YOUR TASK :: Omitting the pictures, restate all of the entries below exactly.

DATA FOR ANALYSIS ::
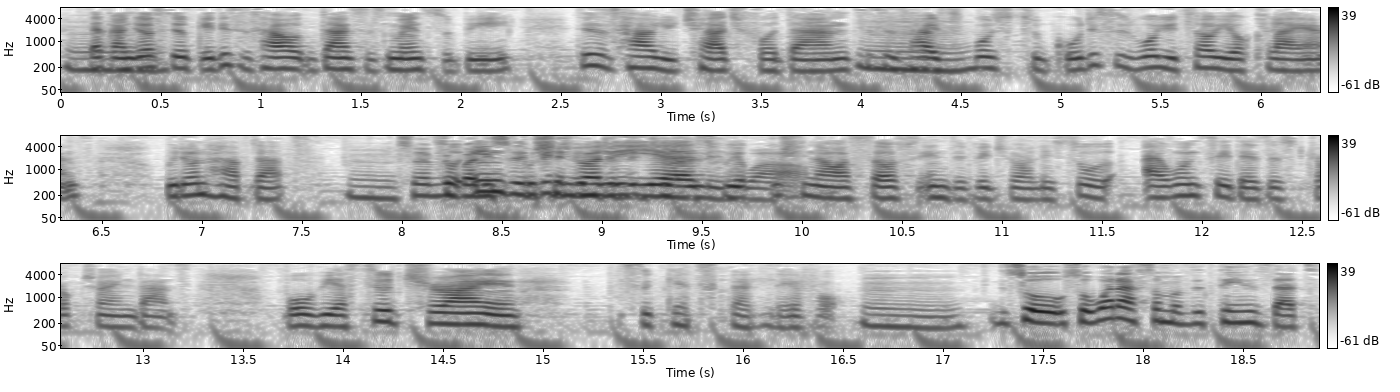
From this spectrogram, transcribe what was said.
that can just say, okay, this is how dance is meant to be. This is how you charge for dance. This is how it's supposed to go. This is what you tell your clients. We don't have that. Mm, so So pushing individually, yes, we're Wow. pushing ourselves individually. So I won't say there's a structure in dance, but we are still trying to get to that level. So, so what are some of the things that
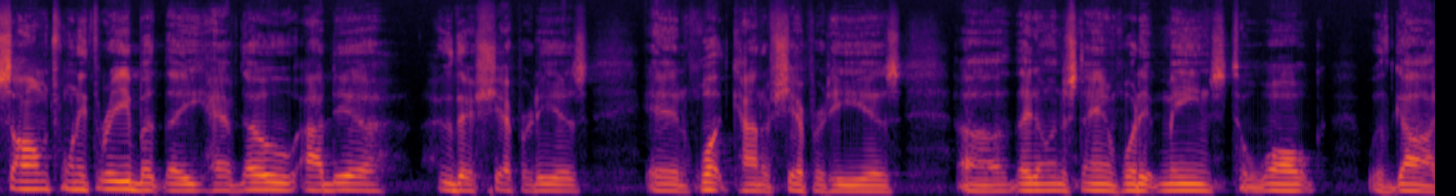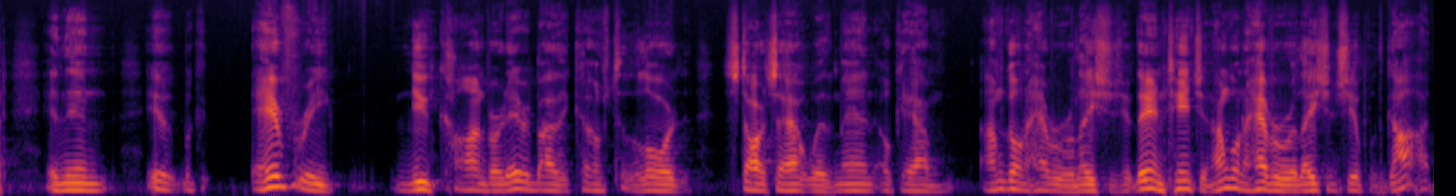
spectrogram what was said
Psalm 23, but they have no idea who their shepherd is and what kind of shepherd he is. Uh, they don't understand what it means to walk with God. And then it, every new convert, everybody that comes to the Lord starts out with, man, okay, I'm, I'm going to have a relationship. Their intention, I'm going to have a relationship with God.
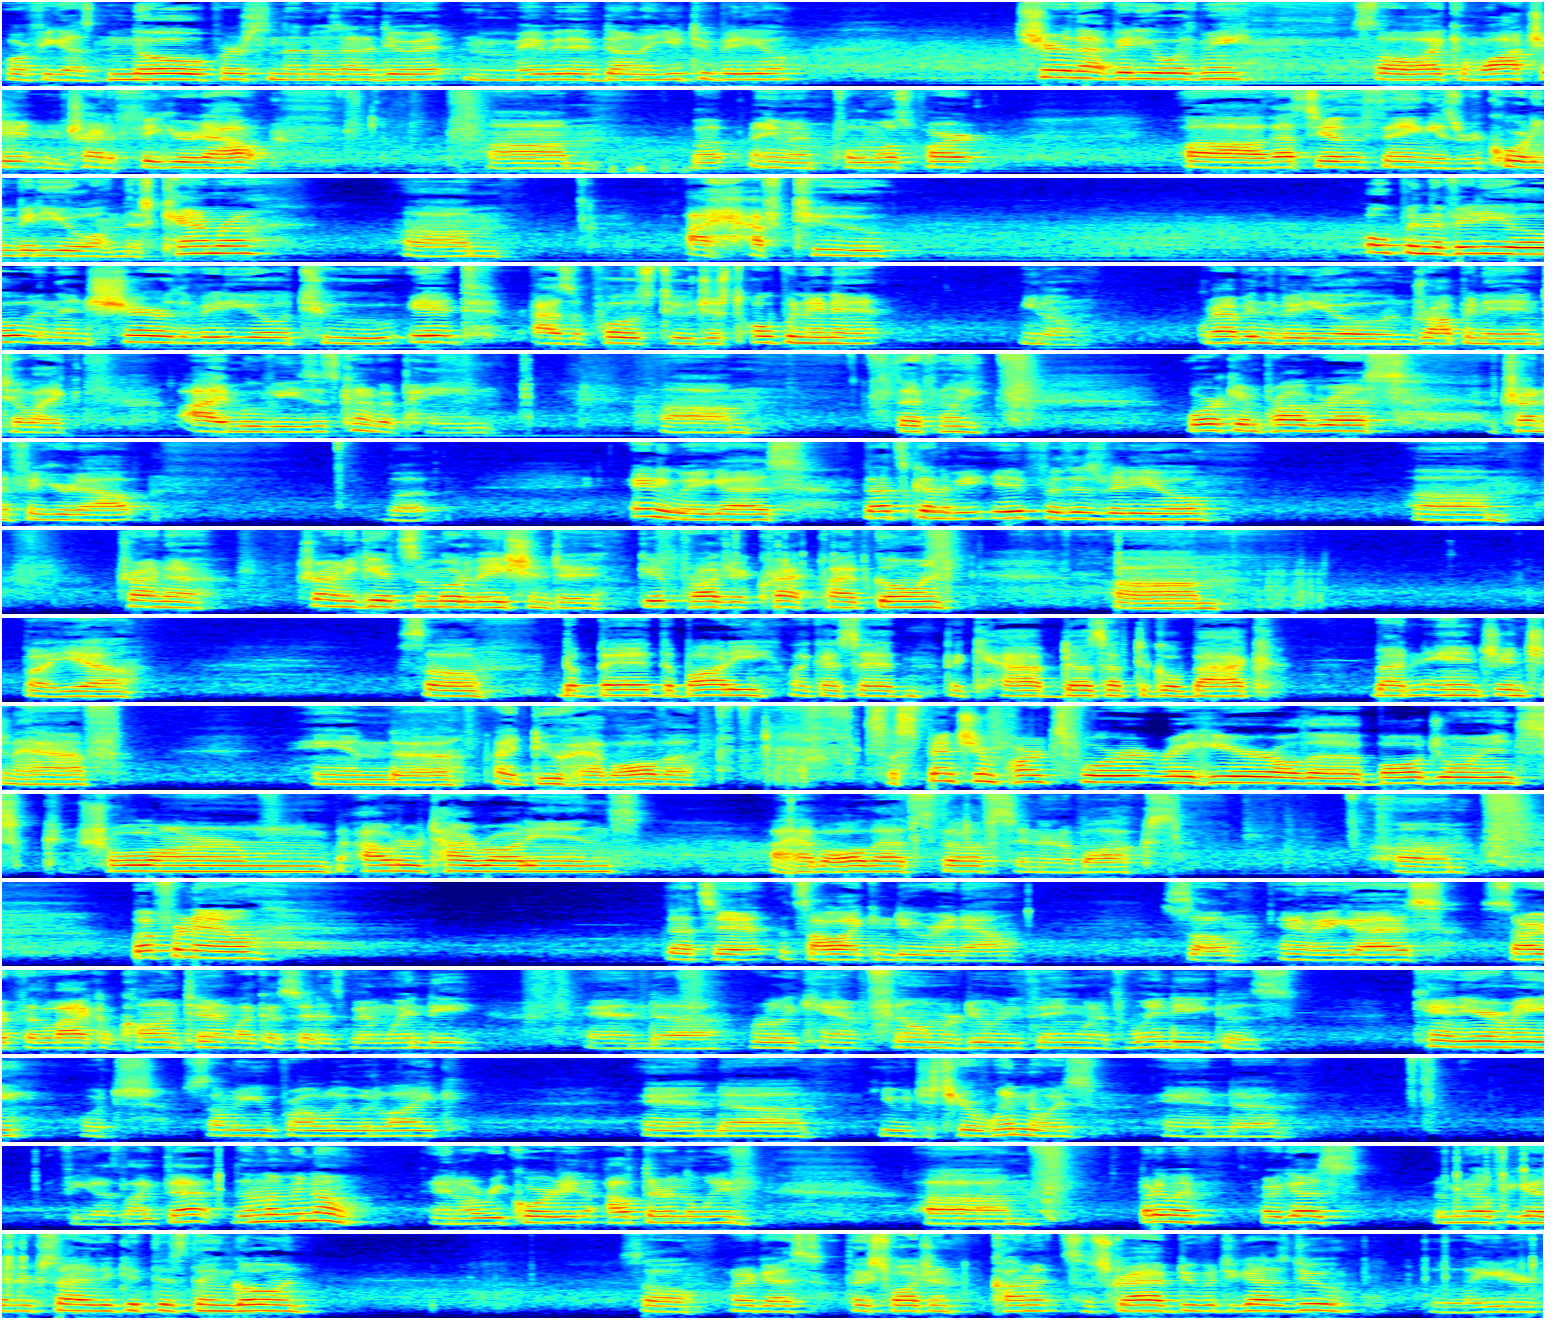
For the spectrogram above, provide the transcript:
or if you guys know a person that knows how to do it, maybe they've done a YouTube video, share that video with me so I can watch it and try to figure it out. Um, but anyway, for the most part, uh, that's the other thing is recording video on this camera. Um, I have to open the video and then share the video to it as opposed to just opening it, you know, grabbing the video and dropping it into like iMovies. It's kind of a pain. Um, definitely work in progress. I'm trying to figure it out. But anyway, guys, that's gonna be it for this video. Um, trying to trying to get some motivation to get Project Crack Pipe going. Um, but yeah. So the bed, the body, like I said, the cab does have to go back about an inch, inch and a half. And uh, I do have all the suspension parts for it right here, all the ball joints, control arm, outer tie rod ends. I have all that stuff sitting in a box. Um, but for now, that's it. That's all I can do right now. So, anyway, guys, sorry for the lack of content. Like I said, it's been windy, and uh, really can't film or do anything when it's windy because can't hear me, which some of you probably would like, and uh, you would just hear wind noise. And uh, if you guys like that, then let me know, and I'll record it out there in the wind. Um, but anyway, all right, guys, let me know if you guys are excited to get this thing going. So, alright guys, thanks for watching. Comment, subscribe, do what you guys do. Later.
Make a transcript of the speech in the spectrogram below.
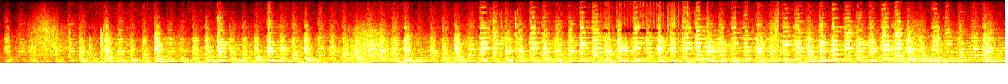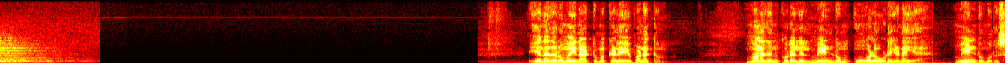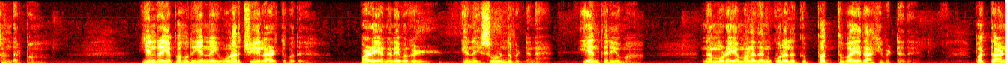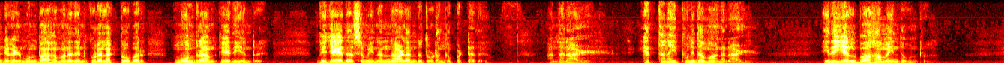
எனதருமை நாட்டு மக்களே வணக்கம். மனதின் குரலில் மீண்டும் உங்களோடு இணைய மீண்டும் ஒரு சந்தர்ப்பம். இன்றைய பகுதி என்னை உணர்ச்சியில் ஆழ்த்துவது. பழைய நினைவுகள் என்னை சூழ்ந்து விட்டன ஏன் தெரியுமா? நம்முடைய மனதின் குரலுக்கு பத்து வயதாகிவிட்டது. பத்தாண்டுகள் முன்பாக மனதின் குரல் அக்டோபர் மூன்றாம் தேதியன்று விஜயதசமி நன்னாளன்று தொடங்கப்பட்டது. அந்த நாள் எத்தனை புனிதமான நாள். இது இயல்பாக அமைந்த ஒன்று.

TASK OUTPUT ::
From this spectrogram, transcribe what was said.
that can just say, okay, this is how dance is meant to be. This is how you charge for dance. This is how it's supposed to go. This is what you tell your clients. We don't have that. Mm, so So pushing individually, yes, we're Wow. pushing ourselves individually. So I won't say there's a structure in dance, but we are still trying to get to that level. So, so what are some of the things that
spectrogram what was said
Psalm 23, but they have no idea who their shepherd is and what kind of shepherd he is. Uh, they don't understand what it means to walk with God. And then it, every new convert, everybody that comes to the Lord starts out with, man, okay, I'm, I'm going to have a relationship. Their intention, I'm going to have a relationship with God.
For the spectrogram above, provide the transcript:
or if you guys know a person that knows how to do it, maybe they've done a YouTube video, share that video with me so I can watch it and try to figure it out. Um, but anyway, for the most part, uh, that's the other thing is recording video on this camera. Um, I have to open the video and then share the video to it as opposed to just opening it, you know, grabbing the video and dropping it into like iMovies. It's kind of a pain. Um, definitely work in progress. I'm trying to figure it out. But anyway, guys, that's gonna be it for this video. Um, trying to trying to get some motivation to get Project Crack Pipe going. Um, but yeah. So the bed, the body, like I said, the cab does have to go back about an inch, inch and a half. And uh, I do have all the suspension parts for it right here, all the ball joints, control arm, outer tie rod ends. I have all that stuff sitting in a box. Um, but for now, that's it. That's all I can do right now. So, anyway, guys, sorry for the lack of content. Like I said, it's been windy, and uh, really can't film or do anything when it's windy because can't hear me, which some of you probably would like, and uh, you would just hear wind noise. And uh, if you guys like that, then let me know, and I'll record it out there in the wind. Um, but anyway, all right, guys, let me know if you guys are excited to get this thing going. So, alright guys, thanks for watching. Comment, subscribe, do what you guys do. Later.
Make a transcript of the speech in the spectrogram below.
எனதருமை நாட்டு மக்களே வணக்கம். மனதின் குரலில் மீண்டும் உங்களோடு இணைய மீண்டும் ஒரு சந்தர்ப்பம். இன்றைய பகுதி என்னை உணர்ச்சியில் ஆழ்த்துவது. பழைய நினைவுகள் என்னை சூழ்ந்து விட்டன ஏன் தெரியுமா? நம்முடைய மனதின் குரலுக்கு பத்து வயதாகிவிட்டது. பத்தாண்டுகள் முன்பாக மனதின் குரல் அக்டோபர் மூன்றாம் தேதியன்று விஜயதசமி நன்னாளன்று தொடங்கப்பட்டது. அந்த நாள் எத்தனை புனிதமான நாள். இது இயல்பாக அமைந்த ஒன்று.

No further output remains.